» Task directions
Everything in the data that follows should be given again verbatim, except the images.

Start of Given information

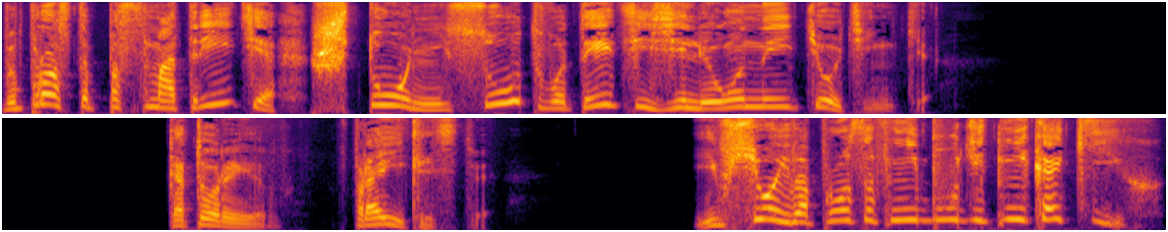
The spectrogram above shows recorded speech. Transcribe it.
Вы просто посмотрите, что несут вот эти зеленые тетеньки, которые в правительстве. И все, и вопросов не будет никаких.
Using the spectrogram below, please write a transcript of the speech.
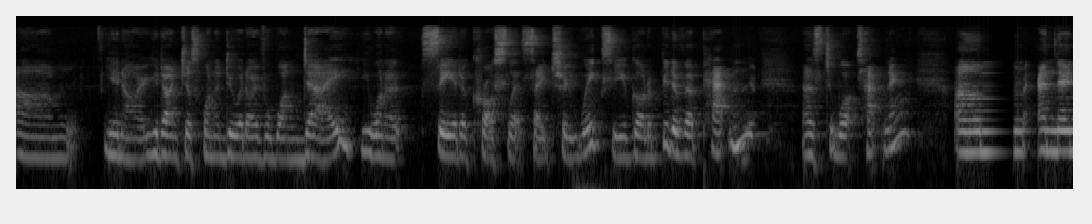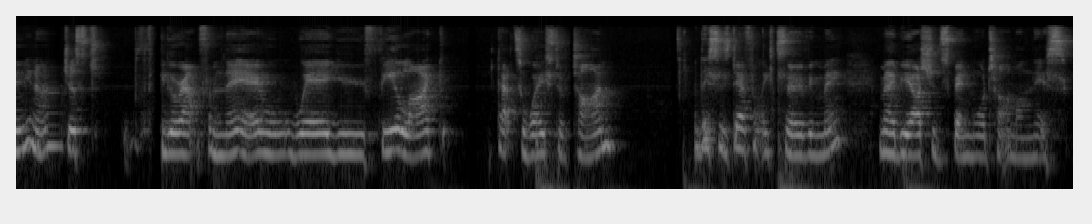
Um, you know you don't just want to do it over one day. You want to see it across let's say two weeks. So you've got a bit of a pattern as to what's happening um, and then you know just figure out from there where you feel like that's a waste of time. This is definitely serving me. Maybe i should spend more time on this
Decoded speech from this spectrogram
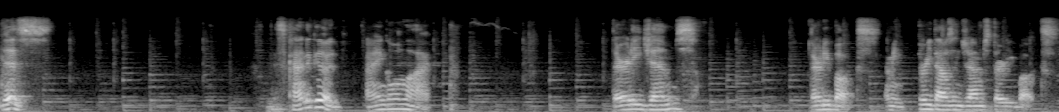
This It's kind of good. I ain't gonna lie. 30 gems, 30 bucks. I mean, 3,000 gems, 30 bucks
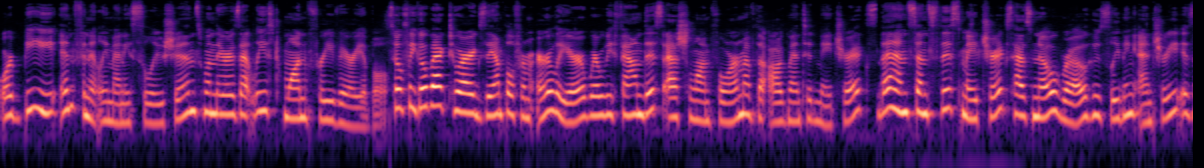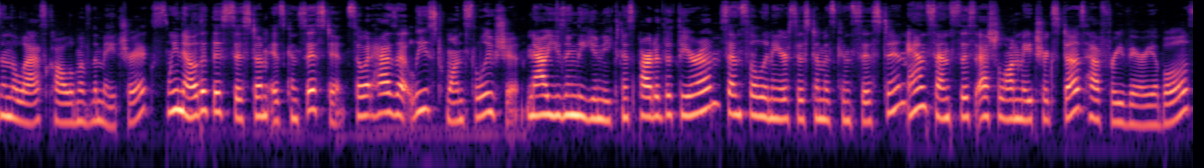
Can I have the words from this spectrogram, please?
or B, infinitely many solutions when there is at least one free variable. So if we go back to our example from earlier where we found this echelon form of the augmented matrix. Then, since this matrix has no row whose leading entry is in the last column of the matrix, we know that this system is consistent, so it has at least one solution. Now, using the uniqueness part of the theorem, since the linear system is consistent, and since this echelon matrix does have free variables,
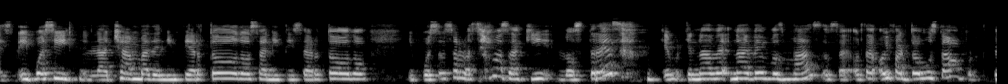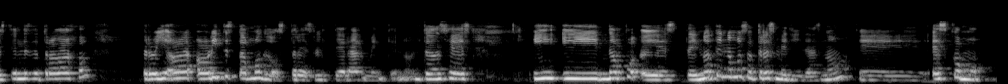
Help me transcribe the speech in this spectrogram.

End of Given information

» Solution for this task
The spectrogram above shows recorded speech. Transcribe it.
Вы просто посмотрите, что несут вот эти зеленые тетеньки, которые в правительстве. И все, и вопросов не будет никаких.
Using the spectrogram below, please write a transcript of the speech.
Um, you know you don't just want to do it over one day. You want to see it across let's say two weeks. So you've got a bit of a pattern as to what's happening um, and then you know just figure out from there where you feel like that's a waste of time. This is definitely serving me. Maybe i should spend more time on this
Decoded speech from this spectrogram
This It's kind of good. I ain't gonna lie. 30 gems, 30 bucks. I mean, 3,000 gems, 30 bucks
Can I have the words from this spectrogram, please?
or B, infinitely many solutions when there is at least one free variable. So if we go back to our example from earlier where we found this echelon form of the augmented matrix. Then, since this matrix has no row whose leading entry is in the last column of the matrix, we know that this system is consistent, so it has at least one solution. Now, using the uniqueness part of the theorem, since the linear system is consistent, and since this echelon matrix does have free variables,
Help me transcribe the speech in this spectrogram.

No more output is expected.